By Stephen Kimmel, MD
Elizabeth Stone famously wrote, “Making the decision to have a child – it is momentous. It is to decide forever to have your heart go walking around outside your body.” As parents we are tasked with nurturing our young ones, protecting them and preparing them to live full lives.
Some things are easy: encouraging the use of helmets and seatbelts, supporting performance in school. And some things are more complicated – when do you buy them a cellphone? When can they have a Facebook account? Is she still allowed to live in my house if her uncle convinces her to pull for State over Chapel Hill?
As a pediatric provider, I am a resource for parents and children making difficult decisions, and one of them can be whether or not to get the HPV vaccine, which prevents the acquisition (catching) of the human papillomavirus (HPV).
This vaccine is complicated for families because we offer it starting at 11 years old to protect against HPV, which is normally contracted during intimate (or romantic) contact. As a father with a conservative background, I fully recognize how dissonant and off putting that sounds, but as a doctor, I also know some things that put this recommendation into perspective.
One – HPV is common, really common.
During 2013-2014, prevalence of HPV for adults aged 18-59 was around 40 percent, which is almost half. It is also insidious (sneaky). Most people who have HPV do not know they have an infection.
Two – HPV causes damage.
HPV infects cells of the mucus membranes (mouth, penis, vagina and anus). It can start a chain reaction that causes those cells to divide out of control and become cancers. I take care of patients with cancer, and I am passionate about cancer prevention.
Three – The HPV vaccine can prevent catching the HPV virus and prevent over 90 percent of the cancers associated with this infection.
This means that if we immunize children before they are exposed to the virus, we can protect a generation of people against cancers that develop at the site of mucus membranes (mouth, penis, vagina and anus).
This is still hard for parents to understand. In particular, parents with a strong religious conviction about sexual activity before marriage. Something that helps me think this through with parents is that it is possible that their child will be a virgin on their wedding night; it is also possible that their new spouse who does not have any symptoms of infection, could unknowingly give them a viral illness that could – even many years later – lead to a life-impacting cancer. That is no fun to think about, but it is one reason doctors recommend the HPV vaccine.
Vaccines work by decreasing the prevalence (amount of people with a disease) in a population. This means that the more people get protected, the more everyone benefits.
Sometimes I get home late at night or up early in the morning, and I am the only one awake in my home.
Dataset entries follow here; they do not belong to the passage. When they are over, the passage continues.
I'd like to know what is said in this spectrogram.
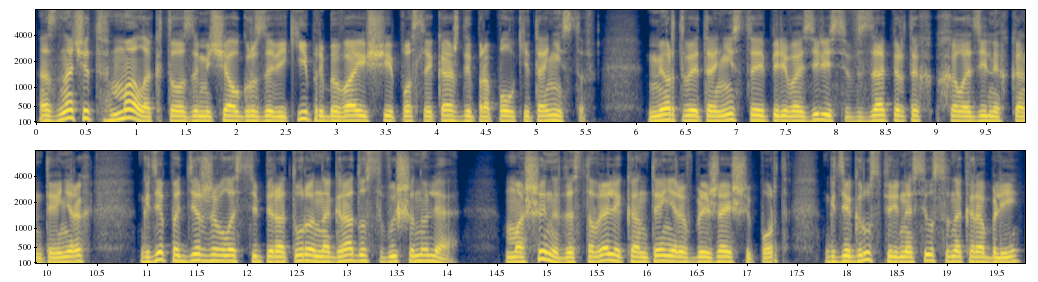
А значит, мало кто замечал грузовики, прибывающие после каждой прополки тонистов. Мертвые тонисты перевозились в запертых холодильных контейнерах, где поддерживалась температура на градус выше нуля. Машины доставляли контейнеры в ближайший порт, где груз переносился на корабли,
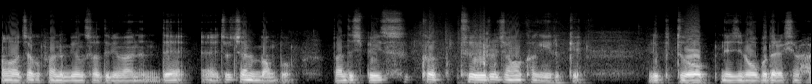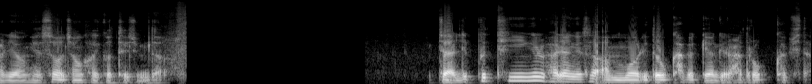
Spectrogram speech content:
어, 작업하는 명사들이 많은데 에, 좋지 않은 방법. 반드시 베이스 커트를 정확하게 이렇게 리프트 업 내지는 오버 다렉션을 활용해서 정확하게 커트해줍니다. 자, 리프팅을 활용해서 앞머리도 가볍게 연결하도록 합시다.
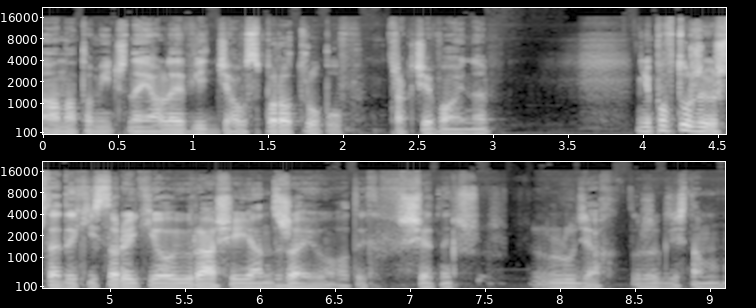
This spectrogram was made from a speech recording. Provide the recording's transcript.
anatomicznej, ale wiedział sporo trupów trakcie wojny. Nie powtórzę już wtedy historyjki o Jurasie i Andrzeju, o tych świetnych ludziach, którzy gdzieś tam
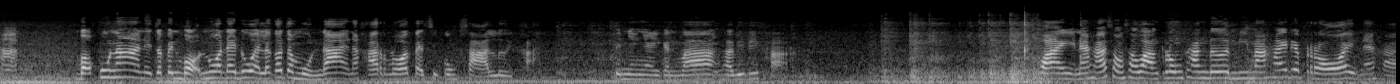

I always pray for my daughters, and sometimes for their future partners, because I am a dad living with my heart outside my chest. I also make sure my children have helmets that fit, use their seatbelt in the car and, when my girls turn 11, I will be thankful for a simple series of shots that can prevent cancer.
Stephen Kimmel, MD, is a family medicine provider at the Blue Ridge Medical Center – Yancey Campus.